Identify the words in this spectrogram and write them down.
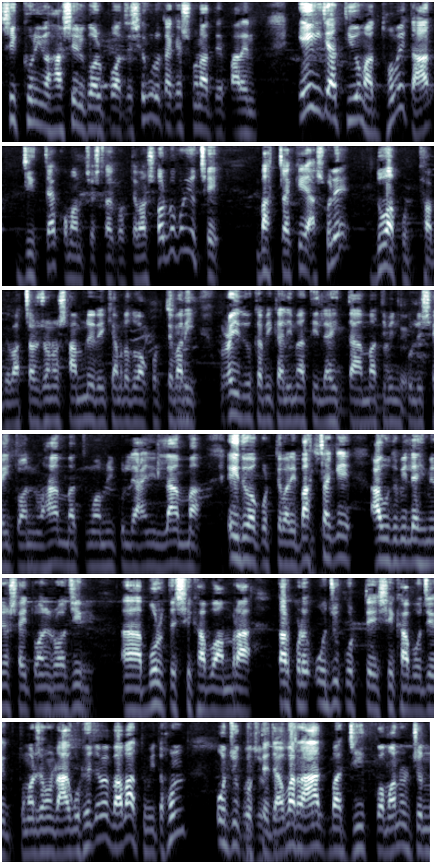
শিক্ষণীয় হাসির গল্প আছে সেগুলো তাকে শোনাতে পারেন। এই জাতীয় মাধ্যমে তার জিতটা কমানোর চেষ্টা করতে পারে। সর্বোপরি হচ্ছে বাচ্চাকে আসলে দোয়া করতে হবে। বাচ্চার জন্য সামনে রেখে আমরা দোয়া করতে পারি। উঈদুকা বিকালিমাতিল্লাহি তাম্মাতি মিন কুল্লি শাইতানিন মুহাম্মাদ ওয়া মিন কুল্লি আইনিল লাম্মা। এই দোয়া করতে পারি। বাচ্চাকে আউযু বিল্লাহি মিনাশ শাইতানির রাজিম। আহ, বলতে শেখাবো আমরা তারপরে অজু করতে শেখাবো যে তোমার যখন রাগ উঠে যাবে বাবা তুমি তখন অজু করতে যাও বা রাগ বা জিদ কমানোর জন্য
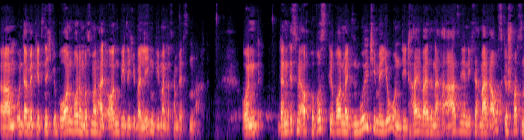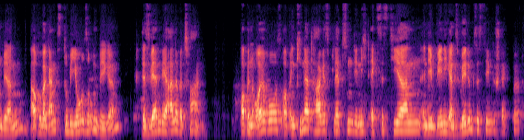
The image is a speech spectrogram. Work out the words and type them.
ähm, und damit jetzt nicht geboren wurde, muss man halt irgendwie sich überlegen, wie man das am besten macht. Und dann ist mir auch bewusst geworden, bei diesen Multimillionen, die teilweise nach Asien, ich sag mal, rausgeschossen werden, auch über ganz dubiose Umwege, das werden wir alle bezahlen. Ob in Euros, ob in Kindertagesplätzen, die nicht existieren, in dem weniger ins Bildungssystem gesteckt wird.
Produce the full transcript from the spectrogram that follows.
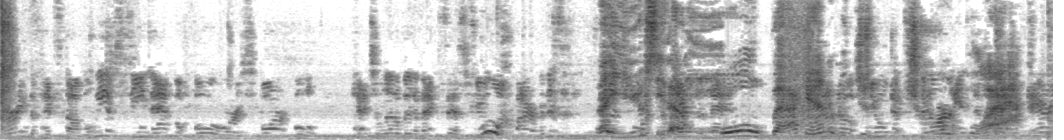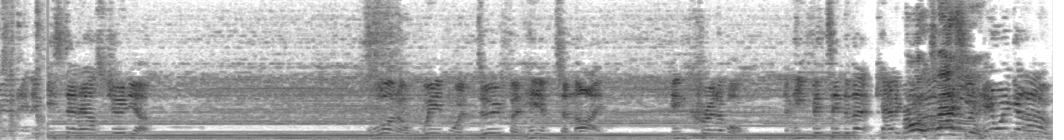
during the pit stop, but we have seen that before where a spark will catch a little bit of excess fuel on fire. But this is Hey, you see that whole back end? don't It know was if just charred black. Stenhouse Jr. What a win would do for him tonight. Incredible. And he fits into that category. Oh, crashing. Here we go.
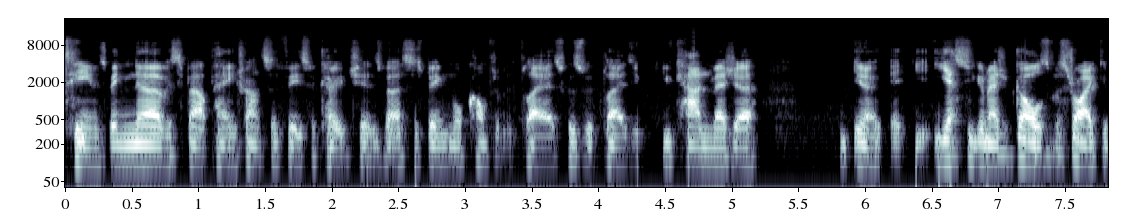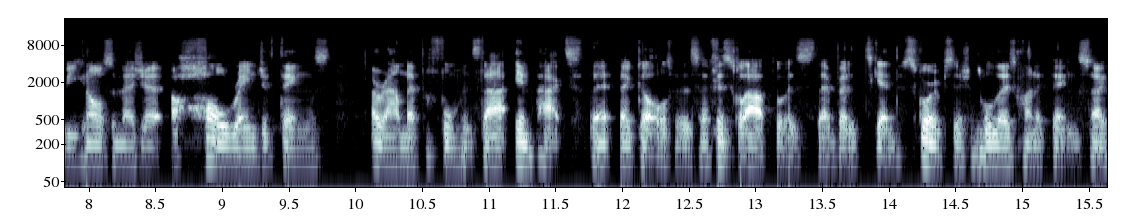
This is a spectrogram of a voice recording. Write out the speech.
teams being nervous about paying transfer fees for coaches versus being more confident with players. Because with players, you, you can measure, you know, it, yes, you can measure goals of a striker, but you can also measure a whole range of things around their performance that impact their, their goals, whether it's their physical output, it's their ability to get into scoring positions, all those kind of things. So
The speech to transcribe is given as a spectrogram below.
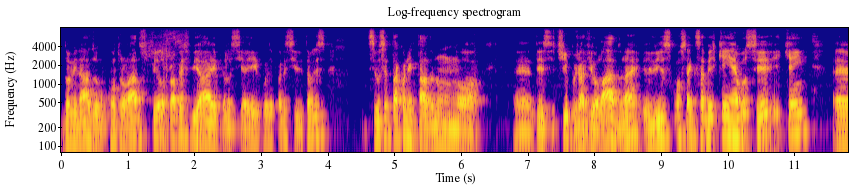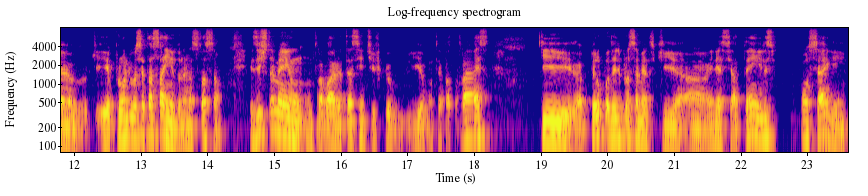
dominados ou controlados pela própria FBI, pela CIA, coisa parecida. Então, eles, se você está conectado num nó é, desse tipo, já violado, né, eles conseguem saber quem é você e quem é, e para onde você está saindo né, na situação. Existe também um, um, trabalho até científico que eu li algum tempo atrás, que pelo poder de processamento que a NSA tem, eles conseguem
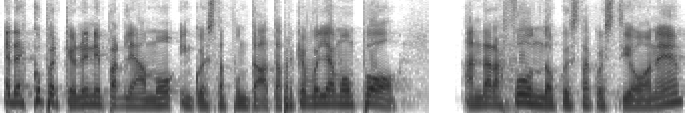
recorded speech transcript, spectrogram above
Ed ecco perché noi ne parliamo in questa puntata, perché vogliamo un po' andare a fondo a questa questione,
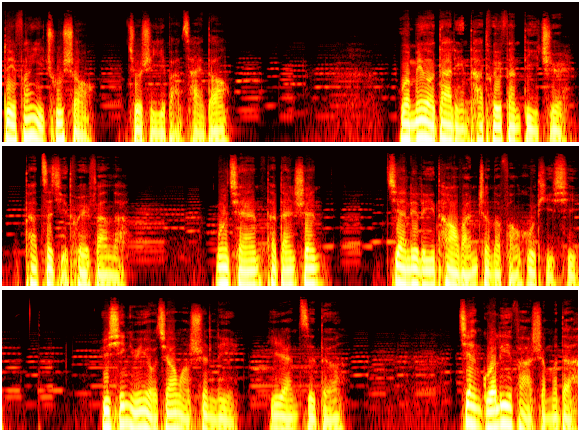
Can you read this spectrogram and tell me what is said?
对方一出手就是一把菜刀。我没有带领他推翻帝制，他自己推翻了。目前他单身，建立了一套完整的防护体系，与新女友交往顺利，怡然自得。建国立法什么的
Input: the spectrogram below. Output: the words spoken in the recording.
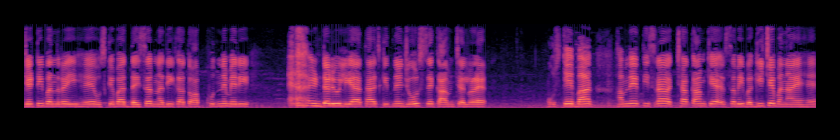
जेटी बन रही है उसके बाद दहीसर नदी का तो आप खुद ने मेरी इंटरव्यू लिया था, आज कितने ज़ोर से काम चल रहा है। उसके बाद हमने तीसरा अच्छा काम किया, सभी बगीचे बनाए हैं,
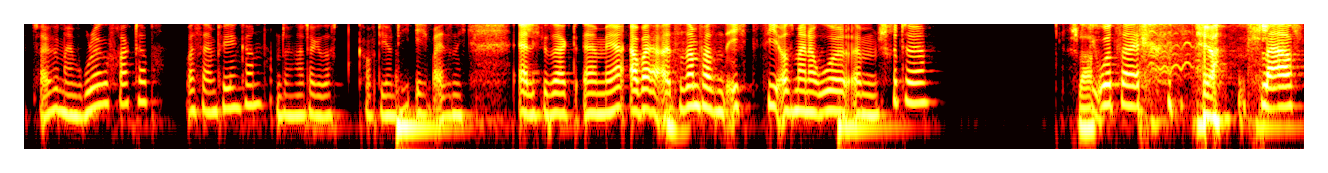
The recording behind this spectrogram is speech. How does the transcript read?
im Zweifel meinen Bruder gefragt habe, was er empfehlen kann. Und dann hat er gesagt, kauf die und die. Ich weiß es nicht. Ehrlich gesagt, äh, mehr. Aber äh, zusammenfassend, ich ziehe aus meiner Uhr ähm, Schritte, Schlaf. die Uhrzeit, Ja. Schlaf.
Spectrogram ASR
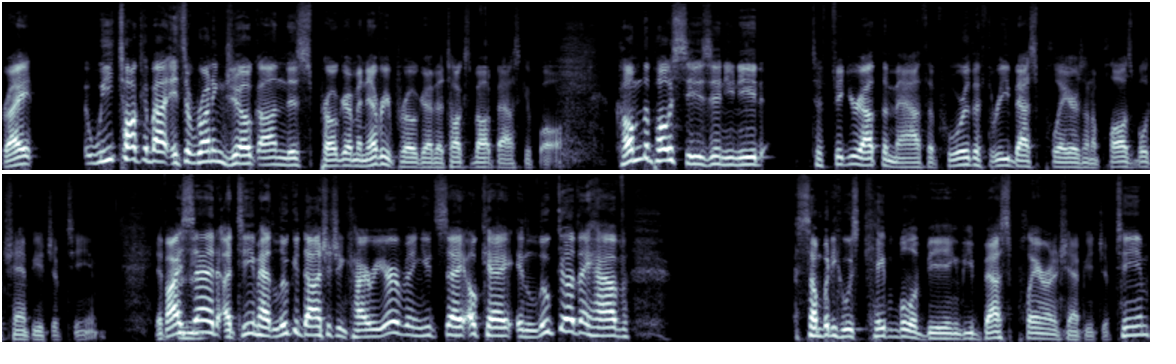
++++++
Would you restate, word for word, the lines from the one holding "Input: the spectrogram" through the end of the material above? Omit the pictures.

* **Solution for this task**
Input: the spectrogram below. Output: the words spoken in the recording.
जेटी बन रही है उसके बाद दहीसर नदी का तो आप खुद ने मेरी इंटरव्यू लिया था, आज कितने ज़ोर से काम चल रहा है। उसके बाद हमने तीसरा अच्छा काम किया, सभी बगीचे बनाए हैं,
The recording behind this spectrogram is speech. How does the transcript read?
im Zweifel meinen Bruder gefragt habe, was er empfehlen kann. Und dann hat er gesagt, kauf die und die. Ich weiß es nicht. Ehrlich gesagt, äh, mehr. Aber äh, zusammenfassend, ich ziehe aus meiner Uhr ähm, Schritte, Schlaf. die Uhrzeit, Ja. Schlaf.
Spectrogram ASR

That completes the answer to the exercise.